- Turn Off Water When Brushing Your Teeth – Most people take about 2 minutes to brush their teeth; if the tap is left on during that time, it can use up to 8 gallons of water per day! Turn the tap off while brushing and only use it when you need to rinse. If you brush twice every day, you’ll save over 2,800 gallons of water each year!
- Catch Rainwater to Water Plants – While we might not want to drink rain water without filtering it, collected rainwater is great for use in our yards and gardens. Consider using watering cans or a rain barrel to catch water which you can keep to water flower beds, irrigate vegetable gardens, or wash your car!
- Only Run the Washing Machine When Full – Make sure to run the washing machine when it is full, or adjust it to the size of your load of laundry.

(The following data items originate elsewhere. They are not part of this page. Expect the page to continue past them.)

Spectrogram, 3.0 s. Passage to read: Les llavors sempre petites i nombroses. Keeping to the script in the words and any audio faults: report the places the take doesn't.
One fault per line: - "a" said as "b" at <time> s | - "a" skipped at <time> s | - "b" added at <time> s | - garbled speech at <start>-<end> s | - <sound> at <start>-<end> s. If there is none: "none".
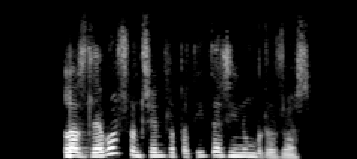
- "són" added at 1.1 s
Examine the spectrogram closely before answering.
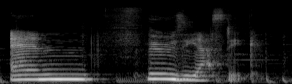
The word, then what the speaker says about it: enthusiastic: N The tongue must come out through the middle of your teeth.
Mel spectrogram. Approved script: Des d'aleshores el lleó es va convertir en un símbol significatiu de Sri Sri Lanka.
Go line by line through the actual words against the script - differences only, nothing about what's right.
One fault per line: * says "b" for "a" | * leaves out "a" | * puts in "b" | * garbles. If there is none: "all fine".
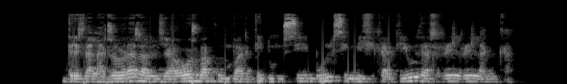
all fine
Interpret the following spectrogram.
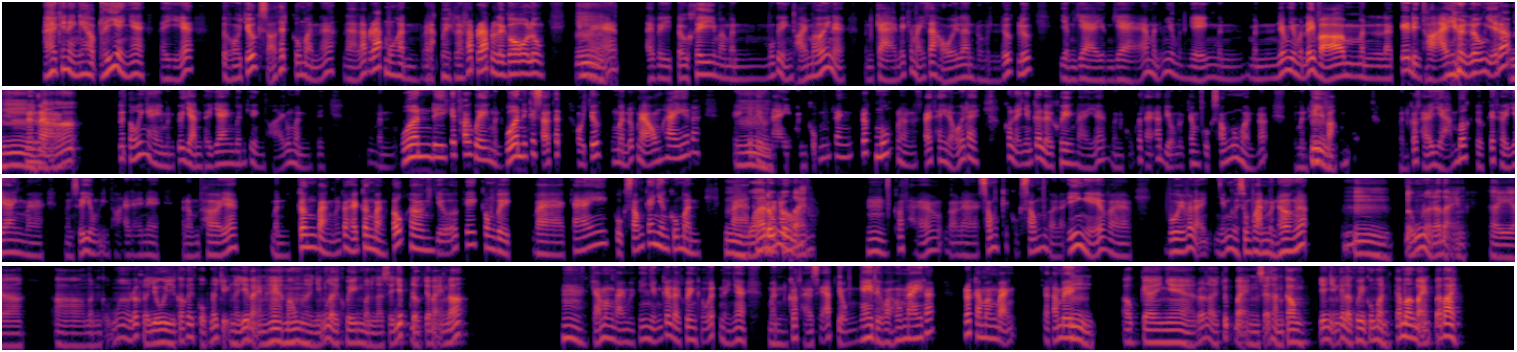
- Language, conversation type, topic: Vietnamese, advice, Làm sao để tập trung khi liên tục nhận thông báo từ điện thoại và email?
- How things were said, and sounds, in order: tapping; laughing while speaking: "luôn vậy"; other background noise; other noise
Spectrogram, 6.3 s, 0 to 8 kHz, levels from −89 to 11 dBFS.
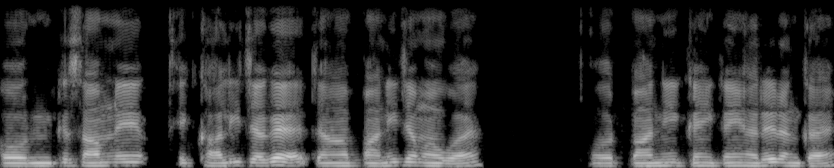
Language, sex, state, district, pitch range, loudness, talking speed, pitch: Hindi, male, Bihar, Saran, 125-140 Hz, -20 LUFS, 200 wpm, 130 Hz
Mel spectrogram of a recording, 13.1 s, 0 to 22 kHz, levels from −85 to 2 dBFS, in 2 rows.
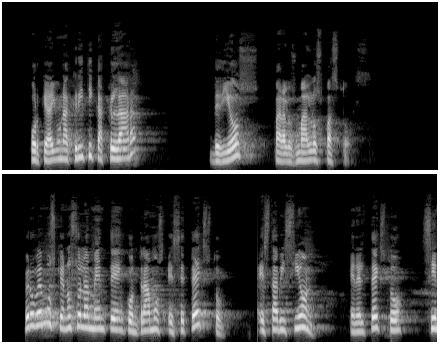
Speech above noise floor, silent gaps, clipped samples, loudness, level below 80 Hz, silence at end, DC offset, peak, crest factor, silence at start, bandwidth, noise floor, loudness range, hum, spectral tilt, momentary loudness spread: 69 dB; none; under 0.1%; -16 LUFS; -76 dBFS; 0 s; under 0.1%; 0 dBFS; 16 dB; 0.45 s; 12 kHz; -84 dBFS; 4 LU; none; -6.5 dB/octave; 10 LU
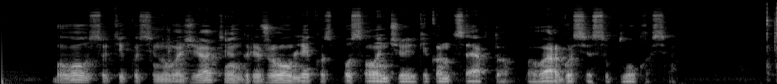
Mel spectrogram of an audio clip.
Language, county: Lithuanian, Utena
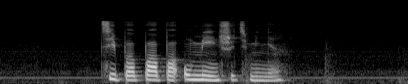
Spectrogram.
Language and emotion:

By running it for the wrong size, extra water is used for the wash and rinse cycles.
- Consider the Time You Water Plants – Try to water early in the day before 10 am or in the after 4 pm but before dusk. This reduces the amount of evaporation which gets more water to your plants.
- Check For and Repair Leaky Faucets – Try to fix all the leaky or dripping faucets in your home. Even though it may not seem like much, a faucet that drips only 5 times in a minute will waste almost 150 gallons of water each year.
- Repurpose Greywater – Capture the cool water that comes out of the faucet while you’re waiting for the water to heat up, or catch the water used to rinse vegetables. That water can be used to water your houseplants or herb garden.
- Take Shorter Showers – The average American shower uses 2 gallons of water per minute. Try to shorten your showers by just a few minutes to see major water savings. Use a kitchen timer to help you stay on track and meet your goal. When possible, try to avoid taking a bath – they typically use 30-50 gallons of water compared to 20 gallons in the average ten minute shower.
- Be Thoughtful of the Dishes You Use – Using fewer dishes means less water being used to wash. Try to plan out the most efficient way to cook and consume your meals to avoid using unnecessary dishes.
- Install Low Flow/High Pressure Fixtures – Making a minor investment in low flow water fixtures can lead to big savings in the long-run. The average American family can save about 16,400 gallons of water and hundreds of dollars on water and electricity bills every year by switching to low-flow options.
- If It’s Yellow, Let It Mellow – Some people may choose to adopt the saying, “If it’s yellow, let it mellow.” This encourages people to consider not flushing in their own homes if it’s not immediately necessary.